Council candidates debated at the UNR with some chicanes and several winks

The absentee was the only woman to head a list, Anita Martínez (Together for Change), which also jumped into politics from the media but is already a insider.

The empty chair that Martínez left fueled different versions in the other camps, especially when it is part of the same political space as Carolina Losada (another journalist), who just missed last week the debate on Senate candidates organized by the UNR. In place of the former panelist was his second, Dionisio Scarpin.

Consulted by this newspaper, Martínez assured that “never” had confirmed presence in the debate and indicated that he is accompanying a family member who is going through a complex health moment. “That is all. On Friday I do have one on Mucar and on November 4 on Channel 3 ”, he pointed out.

Like the debate held in the University Cultural Space, the hottest moments of the activity organized by the faculty and the student center went through the candidates’ view of insecurity —By far, the main concern for the people of Rosario— and the moment of closing.

image.png

The Faculty of Political Science of the UNR, scene of the debate of candidates to the Council

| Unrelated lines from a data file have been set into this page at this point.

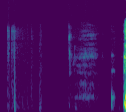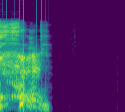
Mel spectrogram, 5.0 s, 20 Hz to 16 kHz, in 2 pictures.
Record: {"cough_length": "5.0 s", "cough_amplitude": 25968, "cough_signal_mean_std_ratio": 0.3, "survey_phase": "beta (2021-08-13 to 2022-03-07)", "age": "45-64", "gender": "Male", "wearing_mask": "No", "symptom_none": true, "smoker_status": "Never smoked", "respiratory_condition_asthma": false, "respiratory_condition_other": false, "recruitment_source": "REACT", "submission_delay": "1 day", "covid_test_result": "Negative", "covid_test_method": "RT-qPCR"}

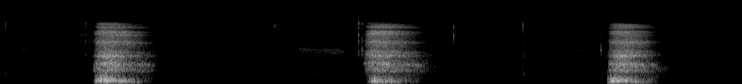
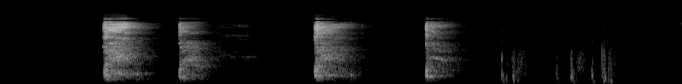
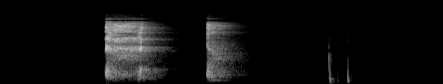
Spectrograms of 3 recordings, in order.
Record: {"exhalation_length": "7.4 s", "exhalation_amplitude": 10221, "exhalation_signal_mean_std_ratio": 0.32, "three_cough_length": "6.8 s", "three_cough_amplitude": 32768, "three_cough_signal_mean_std_ratio": 0.27, "cough_length": "4.4 s", "cough_amplitude": 32768, "cough_signal_mean_std_ratio": 0.28, "survey_phase": "beta (2021-08-13 to 2022-03-07)", "age": "45-64", "gender": "Female", "wearing_mask": "No", "symptom_runny_or_blocked_nose": true, "symptom_sore_throat": true, "symptom_abdominal_pain": true, "symptom_onset": "8 days", "smoker_status": "Never smoked", "respiratory_condition_asthma": false, "respiratory_condition_other": false, "recruitment_source": "REACT", "submission_delay": "2 days", "covid_test_result": "Positive", "covid_test_method": "RT-qPCR", "covid_ct_value": 22.6, "covid_ct_gene": "E gene", "influenza_a_test_result": "Negative", "influenza_b_test_result": "Negative"}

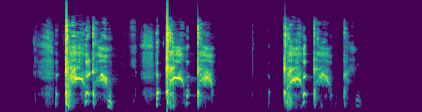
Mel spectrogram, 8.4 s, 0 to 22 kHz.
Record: {"three_cough_length": "8.4 s", "three_cough_amplitude": 32768, "three_cough_signal_mean_std_ratio": 0.42, "survey_phase": "beta (2021-08-13 to 2022-03-07)", "age": "65+", "gender": "Male", "wearing_mask": "No", "symptom_cough_any": true, "symptom_runny_or_blocked_nose": true, "symptom_headache": true, "symptom_onset": "4 days", "smoker_status": "Never smoked", "respiratory_condition_asthma": false, "respiratory_condition_other": false, "recruitment_source": "Test and Trace", "submission_delay": "2 days", "covid_test_result": "Negative", "covid_test_method": "RT-qPCR"}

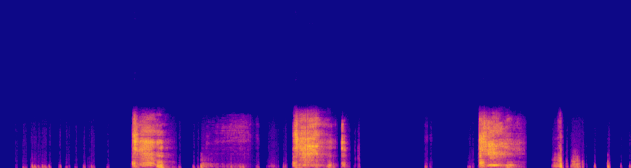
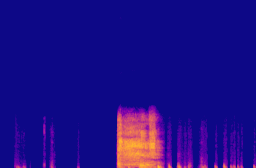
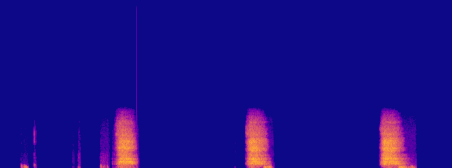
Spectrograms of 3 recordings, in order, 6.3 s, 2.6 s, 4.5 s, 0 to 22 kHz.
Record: {"three_cough_length": "6.3 s", "three_cough_amplitude": 30699, "three_cough_signal_mean_std_ratio": 0.32, "cough_length": "2.6 s", "cough_amplitude": 28184, "cough_signal_mean_std_ratio": 0.34, "exhalation_length": "4.5 s", "exhalation_amplitude": 27602, "exhalation_signal_mean_std_ratio": 0.29, "survey_phase": "beta (2021-08-13 to 2022-03-07)", "age": "45-64", "gender": "Male", "wearing_mask": "No", "symptom_none": true, "smoker_status": "Never smoked", "respiratory_condition_asthma": false, "respiratory_condition_other": false, "recruitment_source": "REACT", "submission_delay": "1 day", "covid_test_result": "Negative", "covid_test_method": "RT-qPCR", "influenza_a_test_result": "Negative", "influenza_b_test_result": "Negative"}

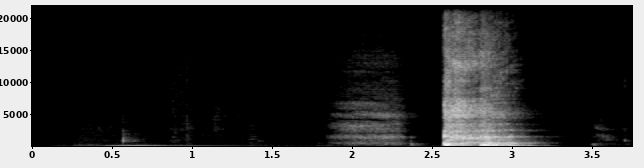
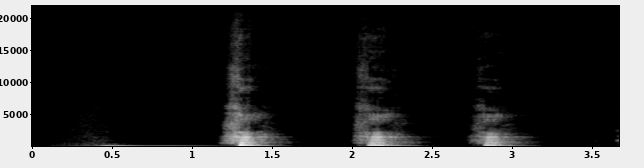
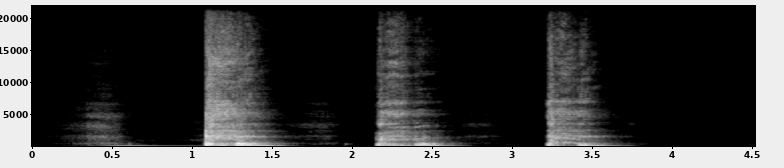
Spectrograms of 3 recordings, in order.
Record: {"cough_length": "3.8 s", "cough_amplitude": 32768, "cough_signal_mean_std_ratio": 0.35, "exhalation_length": "3.7 s", "exhalation_amplitude": 32766, "exhalation_signal_mean_std_ratio": 0.36, "three_cough_length": "4.5 s", "three_cough_amplitude": 32768, "three_cough_signal_mean_std_ratio": 0.42, "survey_phase": "beta (2021-08-13 to 2022-03-07)", "age": "18-44", "gender": "Male", "wearing_mask": "No", "symptom_cough_any": true, "symptom_sore_throat": true, "symptom_fatigue": true, "symptom_headache": true, "symptom_onset": "3 days", "smoker_status": "Never smoked", "respiratory_condition_asthma": false, "respiratory_condition_other": false, "recruitment_source": "Test and Trace", "submission_delay": "2 days", "covid_test_result": "Positive", "covid_test_method": "RT-qPCR", "covid_ct_value": 24.8, "covid_ct_gene": "N gene"}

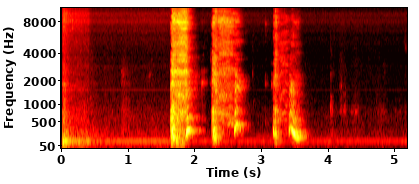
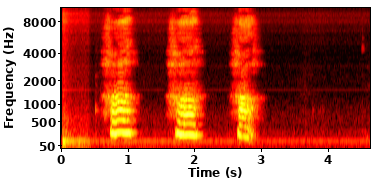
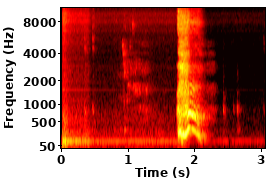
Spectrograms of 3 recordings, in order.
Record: {"three_cough_length": "5.2 s", "three_cough_amplitude": 26028, "three_cough_signal_mean_std_ratio": 0.36, "exhalation_length": "4.6 s", "exhalation_amplitude": 25886, "exhalation_signal_mean_std_ratio": 0.43, "cough_length": "3.1 s", "cough_amplitude": 25966, "cough_signal_mean_std_ratio": 0.31, "survey_phase": "beta (2021-08-13 to 2022-03-07)", "age": "65+", "gender": "Female", "wearing_mask": "No", "symptom_none": true, "smoker_status": "Never smoked", "respiratory_condition_asthma": false, "respiratory_condition_other": false, "recruitment_source": "REACT", "submission_delay": "2 days", "covid_test_result": "Negative", "covid_test_method": "RT-qPCR", "influenza_a_test_result": "Negative", "influenza_b_test_result": "Negative"}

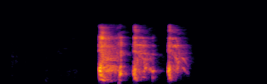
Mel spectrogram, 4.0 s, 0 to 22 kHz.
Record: {"three_cough_length": "4.0 s", "three_cough_amplitude": 19120, "three_cough_signal_mean_std_ratio": 0.3, "survey_phase": "beta (2021-08-13 to 2022-03-07)", "age": "18-44", "gender": "Female", "wearing_mask": "No", "symptom_none": true, "smoker_status": "Current smoker (11 or more cigarettes per day)", "respiratory_condition_asthma": false, "respiratory_condition_other": false, "recruitment_source": "REACT", "submission_delay": "3 days", "covid_test_result": "Negative", "covid_test_method": "RT-qPCR", "influenza_a_test_result": "Negative", "influenza_b_test_result": "Negative"}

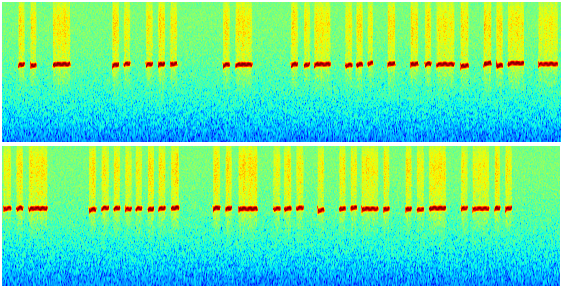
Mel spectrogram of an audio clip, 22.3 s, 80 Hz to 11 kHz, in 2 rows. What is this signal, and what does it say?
Morse code, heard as a whistle, hand-sent with a straight key, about 10 wpm. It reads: IT IS A USEFUX <HH> USEFUL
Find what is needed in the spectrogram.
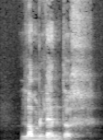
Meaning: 1. feckless 2. miserable
- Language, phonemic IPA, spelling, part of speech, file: Dutch, /lɑmˈlɛn.dəx/, lamlendig, adjective, Nl-lamlendig.ogg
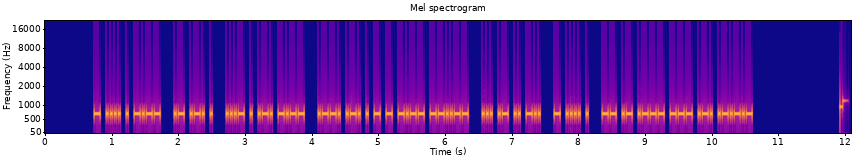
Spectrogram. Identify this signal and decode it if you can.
Morse code, heard as a keyed tone, about 40 wpm, 700 Hz. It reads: THEY ARE VERY PRETTY, SAID THE MAJOR.
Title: Sentences from Top 1000 Words - Review Part 4 - 40wpm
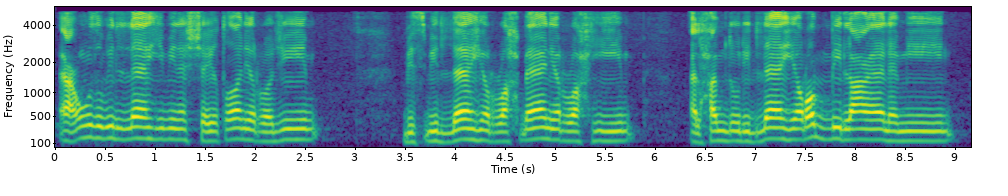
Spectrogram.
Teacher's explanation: قطع الجميع بأن تسكت على كل واحدة وتأخذ نفسا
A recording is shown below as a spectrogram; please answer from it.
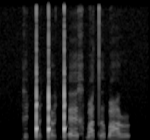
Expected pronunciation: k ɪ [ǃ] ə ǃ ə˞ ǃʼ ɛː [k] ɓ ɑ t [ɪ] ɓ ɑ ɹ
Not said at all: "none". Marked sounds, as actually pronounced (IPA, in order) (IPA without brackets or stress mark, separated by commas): ǃ, x, ə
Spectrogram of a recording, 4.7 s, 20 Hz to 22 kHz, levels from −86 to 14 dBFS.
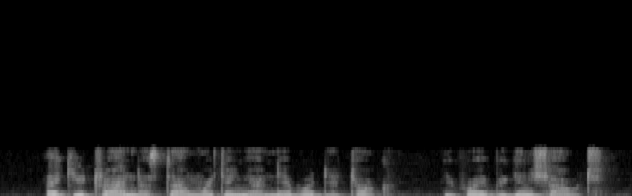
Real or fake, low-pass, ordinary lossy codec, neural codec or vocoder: real; 5.4 kHz; none; none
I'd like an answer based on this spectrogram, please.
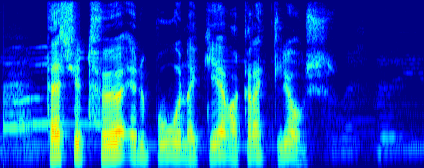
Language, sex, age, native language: Icelandic, male, 50-59, Icelandic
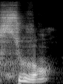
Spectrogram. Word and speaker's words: souvent: Et attention, il y a une lettre muette. C'est un mot invariable qui s'écrit toujours comme ça. Il ne faut pas oublier la lettre muette à la fin. Et il s'agit d'un... Ah, je l'ai entendu. Il s'agit d'un T.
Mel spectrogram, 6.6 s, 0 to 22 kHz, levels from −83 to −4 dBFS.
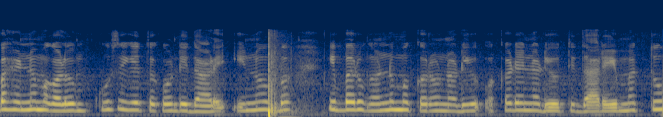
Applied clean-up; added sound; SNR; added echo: none; Fireworks; 7 dB; none.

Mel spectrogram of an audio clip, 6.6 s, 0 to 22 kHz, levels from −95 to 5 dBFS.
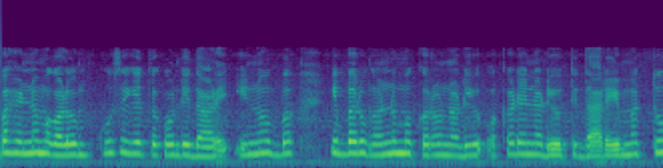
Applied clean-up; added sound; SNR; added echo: none; none; none; none.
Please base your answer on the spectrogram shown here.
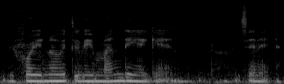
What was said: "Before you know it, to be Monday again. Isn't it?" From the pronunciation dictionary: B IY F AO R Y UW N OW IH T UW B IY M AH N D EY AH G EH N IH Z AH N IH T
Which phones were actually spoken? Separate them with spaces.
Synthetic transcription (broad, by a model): B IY F AO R Y UW N OW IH T UW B IY M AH N D EY AH G EH N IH S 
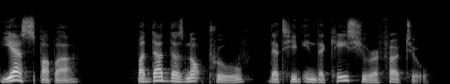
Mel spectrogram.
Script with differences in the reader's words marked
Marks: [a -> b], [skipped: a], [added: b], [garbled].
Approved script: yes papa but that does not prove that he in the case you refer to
yes papa but that does not prove that he in the case you refer to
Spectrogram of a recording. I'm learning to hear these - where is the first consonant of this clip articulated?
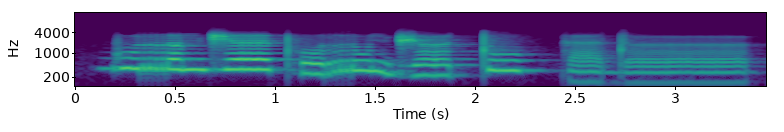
velum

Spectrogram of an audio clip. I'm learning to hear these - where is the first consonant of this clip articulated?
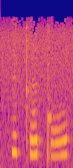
velum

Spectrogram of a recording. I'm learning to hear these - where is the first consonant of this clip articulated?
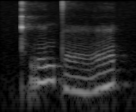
velum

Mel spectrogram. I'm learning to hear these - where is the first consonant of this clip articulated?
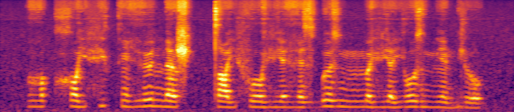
throat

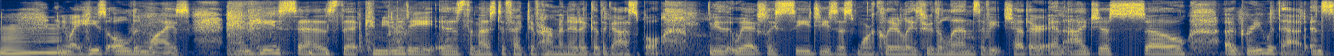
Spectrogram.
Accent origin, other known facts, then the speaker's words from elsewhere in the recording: Orlando, Florida, United States; No, I grew up in Orlando, Florida.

Cavatorta stated that insecurity is a consequence, and the main problem in the city is inequality and lack of work. He also acknowledged that the provincial government has to “do more”, but remarked: “If someone believes that insecurity started with Perotti, they are lying. I saw the whole process, drug trafficking arrived in the city twelve years ago ”.

Tessandori acknowledged that the Council’s weapons are limited and pointed to both officialisms. “The insecurity in Rosario is because there is collaboration between the narco and the powers of the day. In the last twenty years the city was governed by the same political sector and they did nothing, and I would like to know what the governor did with the 3 billion pesos for Rosario ”, he shot.

Seisas stated that the municipality can provide solutions by bringing public services and pointed out that the landing of federal troops in the city is because Mayor Pablo Javkin “stood up” before the national and provincial governments.

Monteverde believed that Rosario is “the capital of money laundering” and proposed to cut the flow of money upwards but also to urbanize the popular neighborhoods.

Positionings

In addition to security, the candidates debated three other main axes: youth, housing, culture and education; environmentalism and work; equality, inclusion, feminisms and dissent. In each block each candidate had two minutes to expose and an extra minute to expand or answer a rival. At the end, each had three minutes for a final intervention.

With its nuances and differences in various themes, all sought to show themselves as councilors close to the citizens and their demands.

“The policy is to look at each other,” Cavatorta said. And he added: “We must leave the Council, less desk and more territory.”

Along the same lines, Tessandori said: “We are bad, worried, the country is sinking. I want to be a councilor to listen to the people.”

Seisas recounted his transition from the media to politics and claimed: “Enough of divisions, you have to fight less and work more.”

Monteverde slipped that “there is no time for adventurers and improvisations”, and differentiated himself from his competitors with a phrase by José Pepe Mujica: “You dedicated a large part of your life to your own luck, to making a career, to becoming famous, and not bad, but politics is something else, it is putting your individual interest in function of a collective project “.

In the elections of November 14, 13 of the 28 seats of the Rosario Council will be put into play. Together for Change risk six, the Progressive Front and the PJ three each and Future City one. In the Passages, 55 lists from 17 different political spaces competed, but only five of them exceeded the 1.5% threshold of the register.

Leave a Comment